A dendrogram shows a hierarchical structure. It is constituted of a root node that gives birth to several nodes connected by edges or branches. Last nodes of the hierarchy are called leaves. Learn more about its theory on, or visit the examples below to learn how to implement it in d3.js

A note on input data format

Building dendrogram with d3.js requires to have an input at the Json format, like here. The d3r package makes it a breeze to get this format from a R data frame.

# This is R code

# create a simple hierarchy
data <- data.frame(
  level2=c( rep("boss1",4), rep("boss2",4)),
  level3=paste0("mister_", letters[1:8])

# transform it to json format
data_json <- d3_nest(data)

# Save in a json file
write(data_json, "data_ready.json")

You're now ready to use the file called data_ready.json in your d3.js chart

Step by step

Building a dendrogram with d3.js always follows the same steps. First, a cluster layout must be defined with d3.cluster(). Second, data is provided to this layout thanks to d3.hierarchy(). We now have an object with nodes coordinates. Lastly, we can use it to add nodes with append('circle') and links with append('path').

Selection of blocks

A few blocks with more complicated codes to showcase what's possible to do with hierarchical edge bundling.

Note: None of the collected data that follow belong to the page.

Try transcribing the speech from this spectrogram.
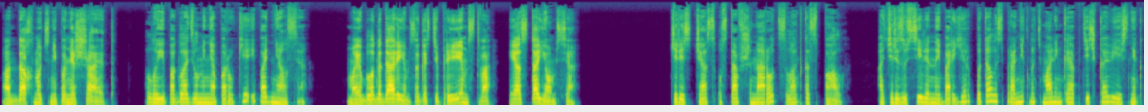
отдохнуть не помешает. Луи погладил меня по руке и поднялся. Мы благодарим за гостеприимство и остаемся. Через час уставший народ сладко спал а через усиленный барьер пыталась проникнуть маленькая птичка-вестник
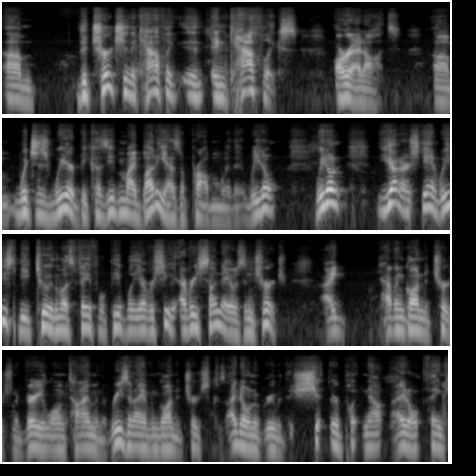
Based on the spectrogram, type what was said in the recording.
Um, the Church and the Catholic and, and Catholics are at odds. Um, which is weird because even my buddy has a problem with it. We don't, we don't, you got to understand, we used to be two of the most faithful people you ever see. Every Sunday I was in church. I haven't gone to church in a very long time. And the reason I haven't gone to church is because I don't agree with the shit they're putting out. I don't think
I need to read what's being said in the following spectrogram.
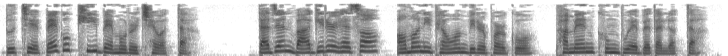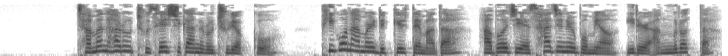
노트에 빼곡히 메모를 채웠다. 낮엔 마기를 해서 어머니 병원비를 벌고 밤엔 공부에 매달렸다. 잠은 하루 두세 시간으로 줄였고 피곤함을 느낄 때마다 아버지의 사진을 보며 이를 악물었다.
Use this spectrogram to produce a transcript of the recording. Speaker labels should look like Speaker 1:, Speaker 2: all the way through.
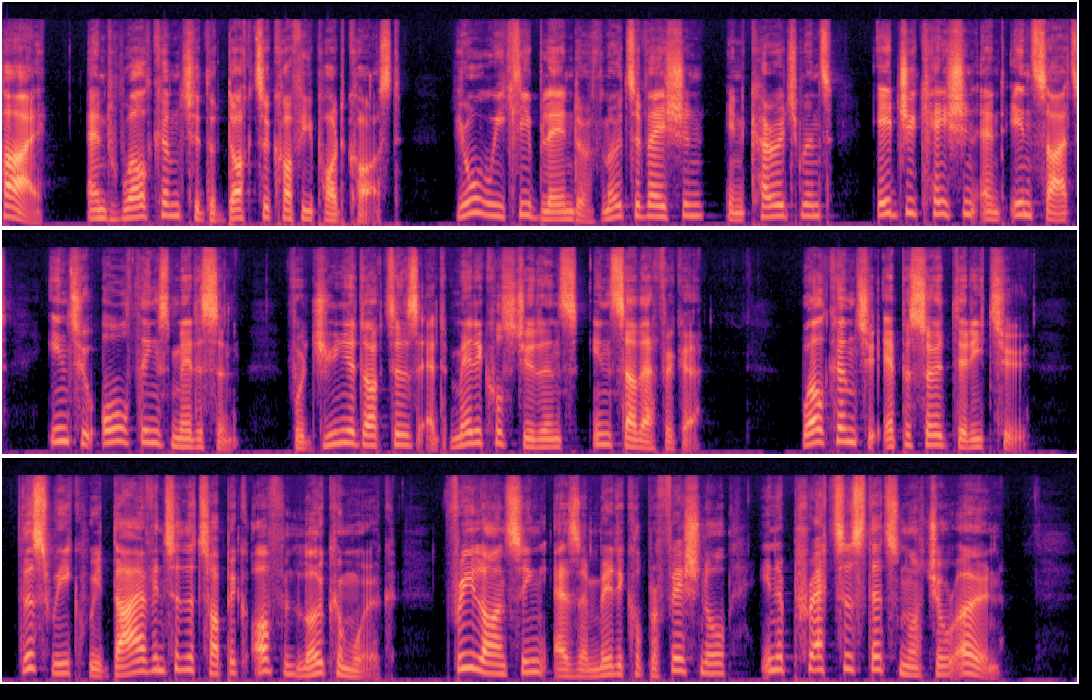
Speaker 1: Hi, and welcome to the Dr. Coffee Podcast, your weekly blend of motivation, encouragement, education, and insight into all things medicine for junior doctors and medical students in South Africa. Welcome to episode 32. This week, we dive into the topic of locum work, freelancing as a medical professional in a practice that's not your own.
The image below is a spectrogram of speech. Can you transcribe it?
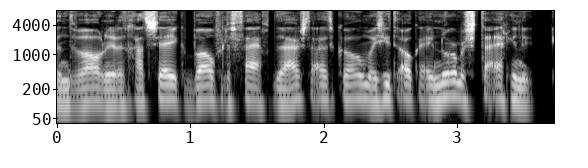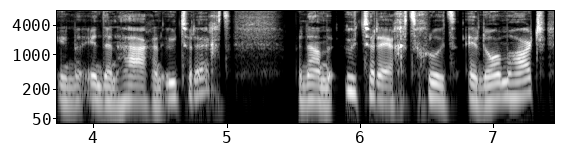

Related chart types

Chord diagram
Arc diagram
Edge bundling